I play with him a lot, we build dens and play garages with his cars and take impromptu baths and play jumping off the sofa onto cushions and go in the garden / park / swimming etc etc etc - I work part time so get to spend 3 days with him on my own. Maybe he is bored of me!!

I know there isn't a magic solution - but I wish there was confused

I suppose he won't be a toddler for long and I should be glad he has such a loving relationship with his nana.

titabeth Thu 24-Jul-14 11:21:24

He is not bored with you! I lived with my mum and dad until my DD was 2. When we were in our own place, she would cry at bedtime for Gramps. A couple of times a week I got her up, put her in the car and took her there - I was a single mum. I did this because I didn't want her to think she couldn't get her own needs satisfied! but as we grow up, we all gradually learn that we can't always get all our needs satisfied instantly! (Well maybe some of us are still struggling with that! Whoops, do I mean myself!?)

It's possible that your boy is starting the 'terrible two's. At 20 months he is much too young to understand that nana needs her own space sometimes.

Maybe you could try warning him that nana is going to have a shower now. Nana is having her sleepy time, we are going to the park, we''l see nana again later, or whatever suits your family.

The thing is, your son has got a wonderful extended family. Mums and Dad's kind of have to be the boundary setting ones, Nanas are there to spoil, in a way. He'll work it out, he is still very young, just a baby really.

puntasticusername Thu 24-Jul-14 11:38:33

This is going to sound very harsh, sorry, but I do mean to be helpful!

So basically: you deny him what he wants, he throws a tantrum, you give him what he wants?

You know as well as anyone that that's not going to end well. Say no, and mean it. Let him tantrum a bit if he must, it won't hurt him.

notmuchofaclue Thu 24-Jul-14 15:01:56

You have my sympathies, my dd was obsessed with her nan for a long time, still is but to a much lesser extent, and it really upset me at the time. In reality unfortunately, there's nowt you can do about it but tough it out and try not to let it get you down. It's no reflection on their feelings for you or your parenting versus your mum's, they just go through these phases.
Your DS is too little to understand why he can't go to the person he chooses, and trying to stop him will only lead to more misery - as it did in our house when we tried, and failed, to tackle it. Just enjoy the peace and quiet while you have it, and go easy on yourself and your DS. Try not to create a battleground over it, it'll pass in time.
Sorry if that's not the answer you wanted!

charlietangoteakettlebarbeque Thu 24-Jul-14 22:29:01

Thanks all for your replies, I had lost this thread for a while

Things are much better now. We didn't make any drastic changes but he's grown up a bit now and doesn't hanker after nana quite so much. I think she's a bit put out!

And I can assure you, tantrums get him absolutely nowhere with me or his father.

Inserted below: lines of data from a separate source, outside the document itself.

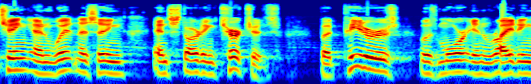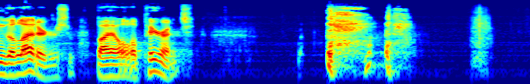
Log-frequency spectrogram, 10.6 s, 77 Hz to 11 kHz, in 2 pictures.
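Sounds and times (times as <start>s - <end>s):
speech: 0.0s - 7.3s, 8.6s - 9.4s
throat-clearing cough: 8.6s - 9.6s.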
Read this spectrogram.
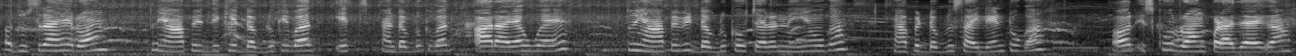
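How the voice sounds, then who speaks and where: Female tutor, high register, patient step-by-step explainer; slight background hiss. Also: steady tone, normal speed. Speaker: English teacher. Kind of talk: Hindi-language lesson on English spelling.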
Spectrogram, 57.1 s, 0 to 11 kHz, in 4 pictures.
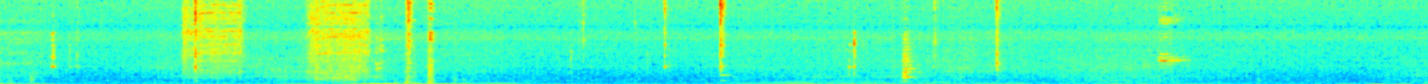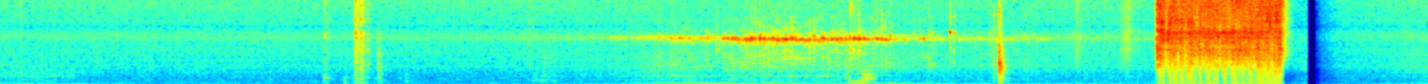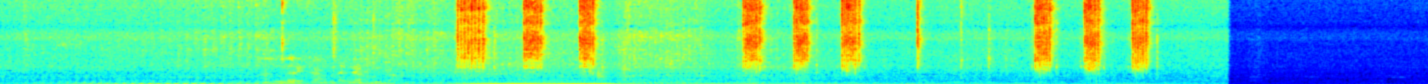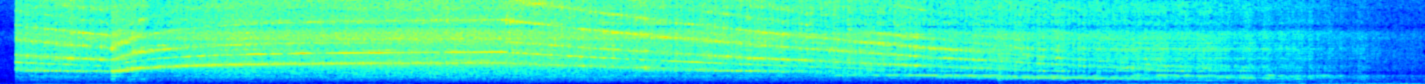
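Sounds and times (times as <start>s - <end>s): pressure washer spray hiss: 25.8s - 27.3s.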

It's his nana that would give in. It would seem rather cruel and pointless to shut her door on him, when he was well aware she was in there.

Anyway, all is good now. Just a phase it would seem. Thanks for all your replies.

puntasticusername Fri 25-Jul-14 05:27:45

Oh, completely missed the date of your OP! D'oh!

Glad all is better now. Can't think of the right way to say anything right now, what with it being HALF FIVE IN THE FUCKING MORNING <glares at baby> but I'm glad to hear about your stance on the tantrumming issue. It did sound as if Nana needed to harden her heart a little, especially as she was the one finding your DS's clinginess hard to deal with.

Join the discussion

Join the discussion

Registering is free, easy, and means you can join in the discussion, get discounts, win prizes and lots more.

Register now